Renowned short-selling firm Citron Research came out with a report on December 19th suggesting that Intuitive Surgical's (Nasdaq: ISRG) share price could drop by as much as 50% — not as a result of problems that could "put the company out of business, but rather a tipping point that could break the halo and have Wall Street assign a comparable multiple to other mainstream medical device companies."

The thrust of their argument is that the da Vinci surgical system has been promoted aggressively with a focus on patient appeal and hospital competitiveness rather than true medical outcomes; that many claims of the advantages of da Vinci surgery are overblown (or non-existent); and that there are a number of lawsuits resulting from problems with the da Vinci that could result in meaningful damages, adverse publicity, and future patients being required to sign a waiver before electing robotic surgery.

While we are not going to address Citron's research point-for-point, we'd like to offer up a few general responses.

    1. One of the hallmarks of Intuitive's success is the patient appeal of robotic surgery, and the company has always used this in its marketing. Intuitive came seemingly out of nowhere to achieve huge success and is today the gold standard of care in radical prostatectomy — with some 80% of all such procedures using the da Vinci. To suggest that the da Vinci has almost entirely supplanted conventional open surgery solely because hospitals are worried about the competition from across the river or that physicians are duped by shoddy research strains credulity.
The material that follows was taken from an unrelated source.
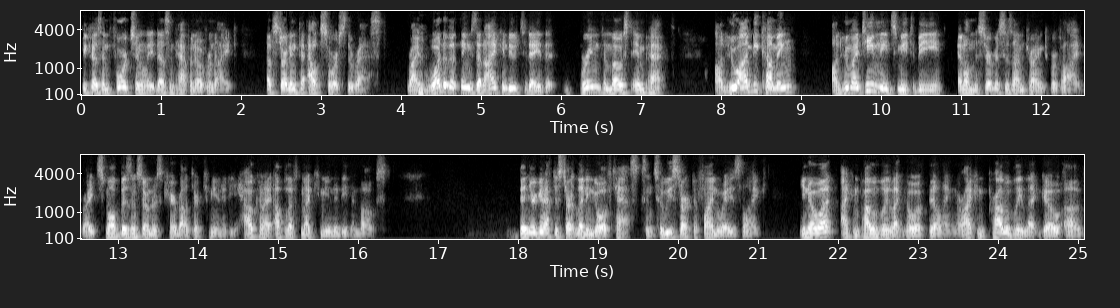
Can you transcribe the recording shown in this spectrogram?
because unfortunately it doesn't happen overnight of starting to outsource the rest, right? Mm-hmm. What are the things that I can do today that bring the most impact on who I'm becoming, on who my team needs me to be, and on the services I'm trying to provide, right? Small business owners care about their community. How can I uplift my community the most? Then you're going to have to start letting go of tasks. And so we start to find ways like, you know what, I can probably let go of billing, or I can probably let go of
      Citron's repeated claim that there is "no clinical evidence of better medical outcomes" is simply baffling — and not backed up by the experts they quote. Here's a table from the company's website on numerous peer-reviewed publications on the da Vinci, updated through November.
      LevelDescriptionNew in Nov.Total
      Level 1 Randomized control trial 1 31
      Level 2a Non-randomized prospective study
      including a comparison cohort
      4 127
      Level 2b Non-randomized retrospective study
      including a comparison cohort
      18 646
        Lower-level publications:    
      Level 3 Single cohort (non-comparison) studies 39 --
      Level 4 Case studies 38 4920
      Level 5 Opinion publications 36 --
      TOTAL   136 5,731
    2. Most of the false or misleading claims Citron alleges are from hospital websites. Some of these are indeed pretty glib, using – as Citron points out – "splashy ads" and "stock text and images" without a full discussion of underlying research. But this also isn't the responsibility of the company, nor is it the only information a patient will receive before undergoing surgery. These are advertisements — and not advertisements from Intuitive.
    3. It should come as little surprise that Intuitive has been the subject of some lawsuits. Surgery is risky business; outcomes are not uniformly positive. That a company with a nearly $20 billion market cap and over $1 billion in the bank should capture the primary interest of lawyers in liability cases is simply the reality of how our legal system works. We don't have details on any of the specific cases; there may be instances where a faulty accessory or system leaves the company liable to legitimate damage claims. That's unfortunate, particularly for the patients involved, but it doesn't change the broader value of robotic surgery.

Citron has a reputation for solid research, and investors pay attention to its reports. We don't take it lightly either, and we'll continue to watch the situation and the claims Citron makes. But right now, we see only smoke and no fire.

At the time of publication, Karl Thiel owned shares of Apple. The Motley Fool owns shares of Apple. Motley Fool newsletter services have recommended buying shares of Apple and Intuitive Surgical. Motley Fool newsletter services have recommended creating a bull call spread position in Apple.